WHAT NEEDS TO BE DONE
From the first line to the last, restate every record word for word, leaving out the pictures.

GIVEN DATA
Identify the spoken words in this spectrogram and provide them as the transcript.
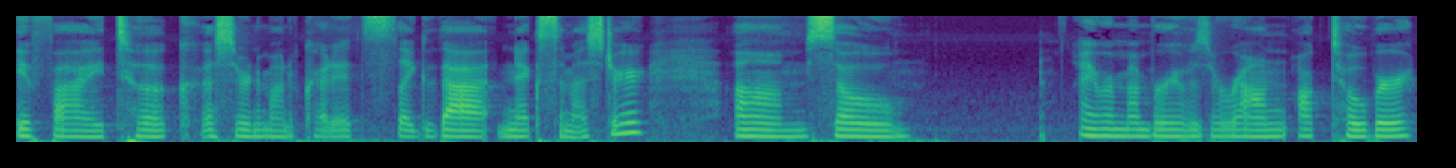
if I took a certain amount of credits like that next semester. Um, so I remember it was around October.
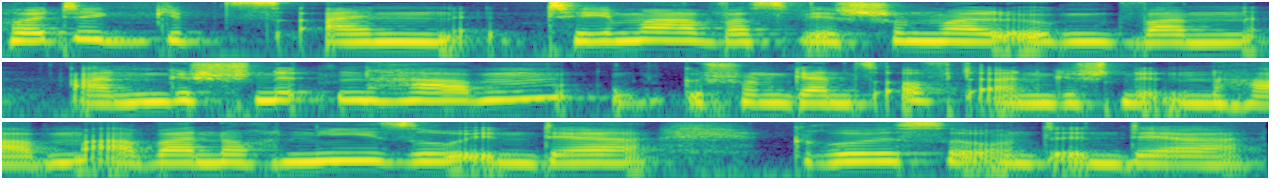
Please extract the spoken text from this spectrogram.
Heute gibt es ein Thema, was wir schon mal irgendwann angeschnitten haben, schon ganz oft angeschnitten haben, aber noch nie so in der Größe und in der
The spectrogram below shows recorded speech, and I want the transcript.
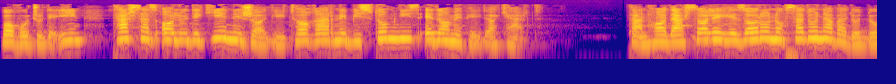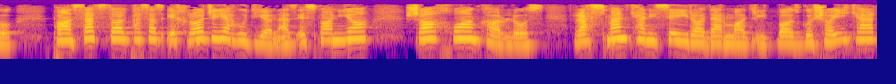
با وجود این ترس از آلودگی نژادی تا قرن بیستم نیز ادامه پیدا کرد. تنها در سال 1992 500 سال پس از اخراج یهودیان از اسپانیا شاه خوان کارلوس رسما کنیسه ای را در مادرید بازگشایی کرد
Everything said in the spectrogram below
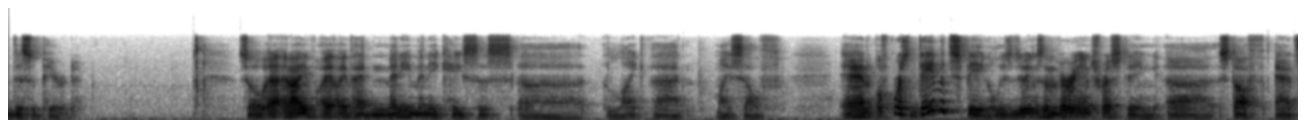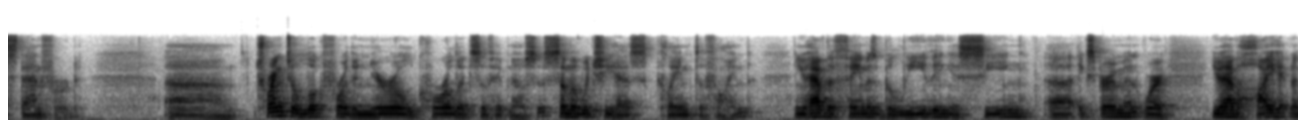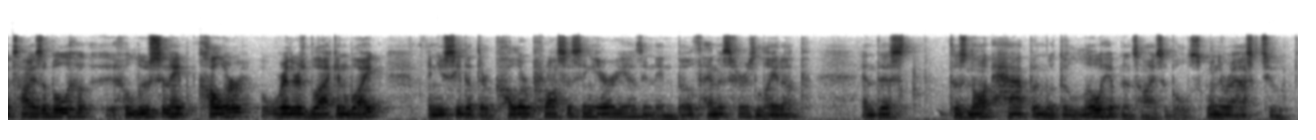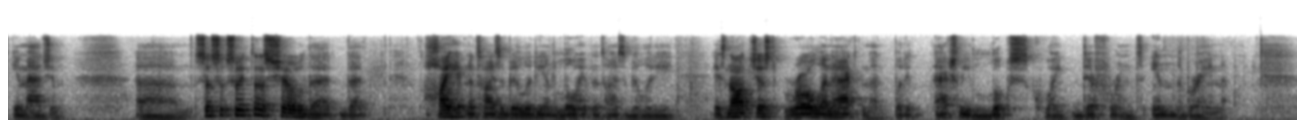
disappeared. So, and I've, I've had many, many cases uh, like that myself. And of course, David Spiegel is doing some very interesting uh, stuff at Stanford, um, trying to look for the neural correlates of hypnosis, some of which he has claimed to find. And you have the famous believing is seeing uh, experiment, where you have high hypnotizable hallucinate color where there's black and white, and you see that their color processing areas in, in both hemispheres light up. And this does not happen with the low hypnotizables when they're asked to imagine. Um, so, so, so it does show that, that high hypnotizability and low hypnotizability is not just role enactment, but it actually looks quite different in the brain.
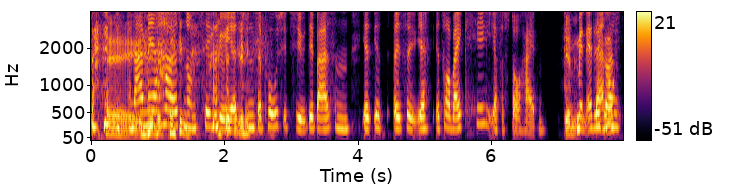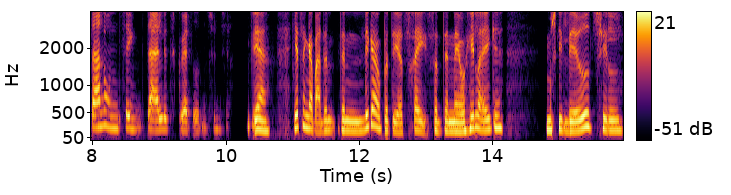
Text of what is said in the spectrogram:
øh, Nej, men jeg har også nogle ting, jo, jeg synes er positive. Det er bare sådan, jeg, jeg, altså, ja, jeg tror bare ikke helt, jeg forstår hypen. Jamen, Men er det Der er, nogle, også... der er nogle ting, der er lidt skørt ved den, synes jeg. Ja, jeg tænker bare, den, den ligger jo på DR3, så den er jo heller ikke måske lavet til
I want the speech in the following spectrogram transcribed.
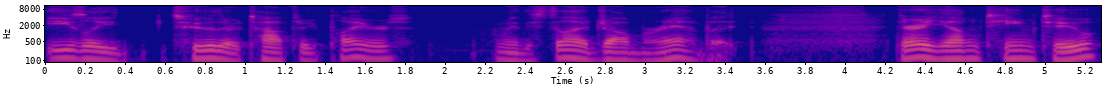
easily two of their top three players. I mean, they still had Ja Morant, but they're a young team too.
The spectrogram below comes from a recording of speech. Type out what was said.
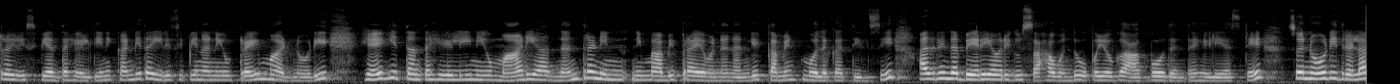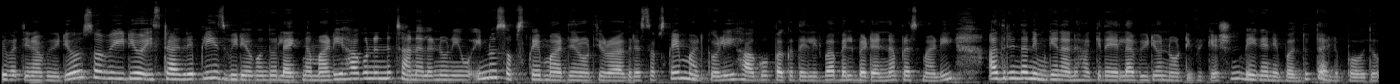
ಟ್ರೈ ರೆಸಿಪಿ ಅಂತ ಹೇಳ್ತೀನಿ. ಖಂಡಿತ ಈ ರೆಸಿಪಿನ ನೀವು ಟ್ರೈ ಮಾಡಿ ನೋಡಿ. ಹೇಗಿತ್ತಂತ ಹೇಳಿ ನೀವು ಮಾಡಿ ಆದ ನಂತರ ನಿನ್, ನಿಮ್ಮ ಅಭಿಪ್ರಾಯವನ್ನು ನನಗೆ ಕಮೆಂಟ್ ಮೂಲಕ ತಿಳಿಸಿ. ಅದರಿಂದ ಬೇರೆಯವರಿಗೂ ಸಹ ಒಂದು ಉಪಯೋಗ ಆಗ್ಬೋದಂತ ಹೇಳಿ ಅಷ್ಟೇ. ಸೊ ನೋಡಿದ್ರಲ್ಲ ಇವತ್ತಿನ ವಿಡಿಯೋ ಸೊ ವಿಡಿಯೋ ಇಷ್ಟ ಆದರೆ ಪ್ಲೀಸ್ ವಿಡಿಯೋಗೊಂದು ಲೈಕ್ನ ಮಾಡಿ. ಹಾಗೂ ನನ್ನ ಚಾನಲನ್ನು ನೀವು ಇನ್ನೂ ಸಬ್ಸ್ಕ್ರೈಬ್ ಮಾಡದೆ ನೋಡ್ತಿರೋರಾದರೆ ಸಬ್ಸ್ಕ್ರೈಬ್ ಮಾಡ್ಕೊಳ್ಳಿ. ಹಾಗೂ ಪಕ್ಕದಲ್ಲಿರುವ ಬೆಲ್ ಬಟನ್ನ ಪ್ರೆಸ್ ಮಾಡಿ. ಅದರಿಂದ ನಿಮಗೆ ನಾನು ಹಾಕಿದ ಎಲ್ಲ ವಿಡಿಯೋ ನೋಟಿಫಿಕೇಷನ್ ಬೇಗನೆ ಬಂದು ತಲುಪಬಹುದು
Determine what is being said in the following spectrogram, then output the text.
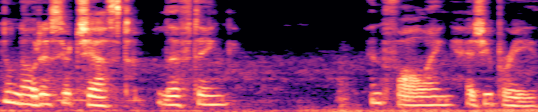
You'll notice your chest lifting and falling as you breathe.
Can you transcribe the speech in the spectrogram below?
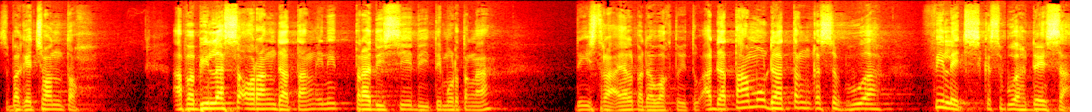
Sebagai contoh, apabila seorang datang, ini tradisi di Timur Tengah, di Israel pada waktu itu, ada tamu datang ke sebuah village, ke sebuah desa.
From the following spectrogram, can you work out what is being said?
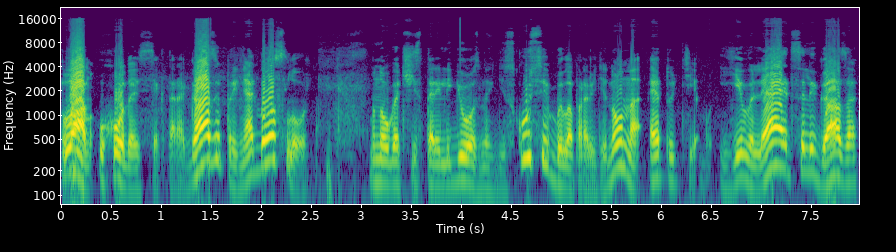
план ухода из сектора Газы принять было сложно. Много чисто религиозных дискуссий было проведено на эту тему. Является ли Газа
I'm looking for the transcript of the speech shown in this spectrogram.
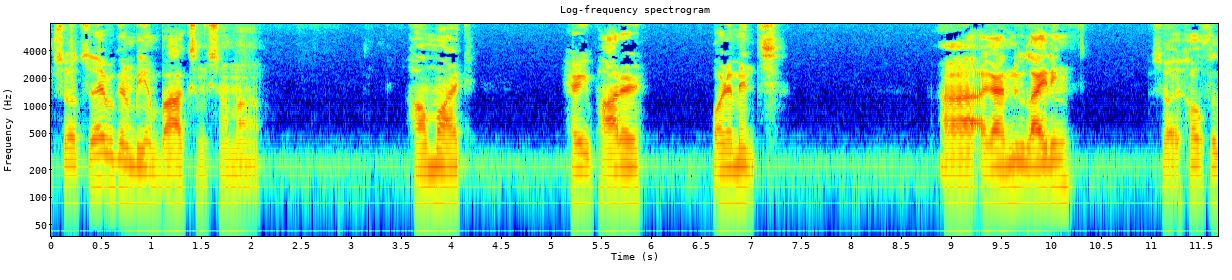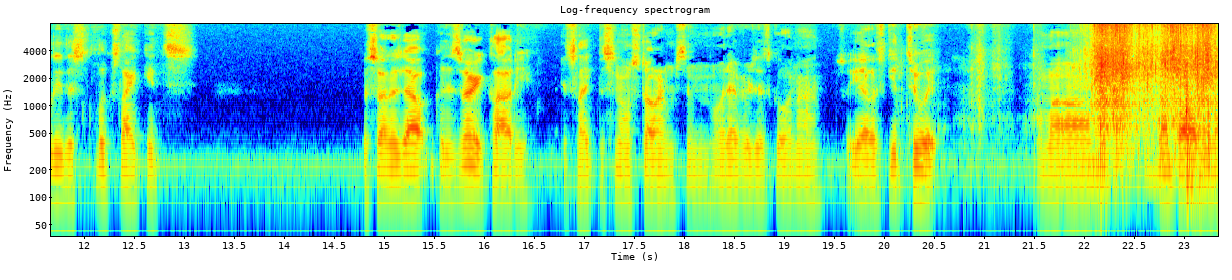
so today we're going to be unboxing some uh, Hallmark Harry Potter ornaments. Uh, I got new lighting, so hopefully this looks like it's the sun is out because it's very cloudy. It's like the snowstorms and whatever that's going on. So yeah, let's get to it. I'm gonna um, dump all of them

REPLY
Identify the spoken words in this spectrogram and provide them as the transcript.
if I took a certain amount of credits like that next semester. Um, so I remember it was around October.
Please extract the spoken text from this spectrogram.
Heute gibt es ein Thema, was wir schon mal irgendwann angeschnitten haben, schon ganz oft angeschnitten haben, aber noch nie so in der Größe und in der
The spectrogram below shows recorded speech, and I want the transcript.
با وجود این ترس از آلودگی نژادی تا قرن بیستم نیز ادامه پیدا کرد. تنها در سال 1992 500 سال پس از اخراج یهودیان از اسپانیا شاه خوان کارلوس رسما کنیسه ای را در مادرید بازگشایی کرد
Everything said in the spectrogram below
disappeared. So, and I've, I've had many, many cases uh, like that myself. And of course, David Spiegel is doing some very interesting uh, stuff at Stanford, um, trying to look for the neural correlates of hypnosis, some of which he has claimed to find. And you have the famous believing is seeing uh, experiment, where you have high hypnotizable hallucinate color where there's black and white, and you see that their color processing areas in, in both hemispheres light up. And this does not happen with the low hypnotizables when they're asked to imagine. Um, so, so, so it does show that, that high hypnotizability and low hypnotizability is not just role enactment, but it actually looks quite different in the brain.
Text of what is said in the spectrogram:
øh, Nej, men jeg har også nogle ting, jo, jeg synes er positive. Det er bare sådan, jeg, jeg, altså, ja, jeg tror bare ikke helt, jeg forstår hypen. Jamen, Men er det Der er, nogle, også... der er nogle ting, der er lidt skørt ved den, synes jeg. Ja, jeg tænker bare, den, den ligger jo på DR3, så den er jo heller ikke måske lavet til
I want the speech in the following spectrogram transcribed.
easily two of their top three players. I mean, they still had Ja Morant, but they're a young team too.
The spectrogram below comes from a recording of speech. Type out what was said.
ಟ್ರೈ ರೆಸಿಪಿ ಅಂತ ಹೇಳ್ತೀನಿ. ಖಂಡಿತ ಈ ರೆಸಿಪಿನ ನೀವು ಟ್ರೈ ಮಾಡಿ ನೋಡಿ. ಹೇಗಿತ್ತಂತ ಹೇಳಿ ನೀವು ಮಾಡಿ ಆದ ನಂತರ ನಿನ್, ನಿಮ್ಮ ಅಭಿಪ್ರಾಯವನ್ನು ನನಗೆ ಕಮೆಂಟ್ ಮೂಲಕ ತಿಳಿಸಿ. ಅದರಿಂದ ಬೇರೆಯವರಿಗೂ ಸಹ ಒಂದು ಉಪಯೋಗ ಆಗ್ಬೋದಂತ ಹೇಳಿ ಅಷ್ಟೇ. ಸೊ ನೋಡಿದ್ರಲ್ಲ ಇವತ್ತಿನ ವಿಡಿಯೋ ಸೊ ವಿಡಿಯೋ ಇಷ್ಟ ಆದರೆ ಪ್ಲೀಸ್ ವಿಡಿಯೋಗೊಂದು ಲೈಕ್ನ ಮಾಡಿ. ಹಾಗೂ ನನ್ನ ಚಾನಲನ್ನು ನೀವು ಇನ್ನೂ ಸಬ್ಸ್ಕ್ರೈಬ್ ಮಾಡದೆ ನೋಡ್ತಿರೋರಾದರೆ ಸಬ್ಸ್ಕ್ರೈಬ್ ಮಾಡ್ಕೊಳ್ಳಿ. ಹಾಗೂ ಪಕ್ಕದಲ್ಲಿರುವ ಬೆಲ್ ಬಟನ್ನ ಪ್ರೆಸ್ ಮಾಡಿ. ಅದರಿಂದ ನಿಮಗೆ ನಾನು ಹಾಕಿದ ಎಲ್ಲ ವಿಡಿಯೋ ನೋಟಿಫಿಕೇಷನ್ ಬೇಗನೆ ಬಂದು ತಲುಪಬಹುದು
Determine what is being said in the following spectrogram, then output the text.
You'll notice your chest lifting and falling as you breathe.
Can you transcribe the speech in the spectrogram below?
Sebagai contoh, apabila seorang datang, ini tradisi di Timur Tengah, di Israel pada waktu itu, ada tamu datang ke sebuah village, ke sebuah desa.
From the following spectrogram, can you work out what is being said?
план ухода из сектора Газы принять было сложно. Много чисто религиозных дискуссий было проведено на эту тему. Является ли Газа
I'm looking for the transcript of the speech shown in this spectrogram.
so today we're going to be unboxing some uh, Hallmark Harry Potter ornaments. Uh, I got new lighting, so hopefully this looks like it's the sun is out because it's very cloudy. It's like the snowstorms and whatever that's going on. So yeah, let's get to it. I'm gonna um, dump all of them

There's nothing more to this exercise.